The US government has expanded the national debt from $1.1 trillion to $15 trillion over the past 30 years, but all over the country dedicated citizens are doing what they can to repay those obligations, even if it is just a few dollars at a time, reports the Los Angeles Times. For example, Atanacio Garcia, an 84-year-old retired postal worker from San Antonio, sends $50 a month from his pension and whatever he earns from collecting aluminum cans around his neighborhood. "God willing," Garcia said, "I will continue to do as much as I can for the country."

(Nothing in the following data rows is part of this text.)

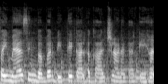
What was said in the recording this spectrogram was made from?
ਭਾਈ ਮਹਿਲ ਸਿੰਘ ਬੱਬਰ ਬੀਤੇ ਕੱਲ ਅਕਾਲ ਚਲਾਣਾ ਕਰ ਗਏ ਹਨ।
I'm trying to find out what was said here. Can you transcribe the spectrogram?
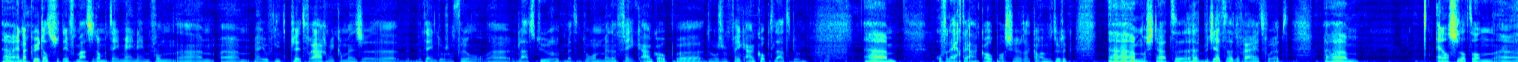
en dan kun je dat soort informatie dan meteen meenemen. Van, um, um, ja, je hoeft niet per se te vragen, maar je kan mensen meteen door zo'n funnel laten sturen met, door, met een fake aankoop, door een fake aankoop te laten doen. Ja. Of een echte aankoop, als je, dat kan ook natuurlijk. Um, als je daar het uh, budget de vrijheid voor hebt. Um, en als ze dat dan uh,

President John Kennedy set up a program 50 years ago to accept private donations against the public debt, and since then it has received about $83 million—including more than $2,400 from Garcia. One Ohio woman donated $1.1 million from her estate. School bake sales have given money. Eskimo Pie Corp. once donated a nickel for each box of ice cream snacks it sold in one month in the 1990s, amounting to $71,894. And President Ronald Reagan donated $1 million in leftover funds from his second inauguration. But while $83 million may sound like a lot, these days it's not even enough to cover one day's interest on the current debt. (Read more national debt stories.)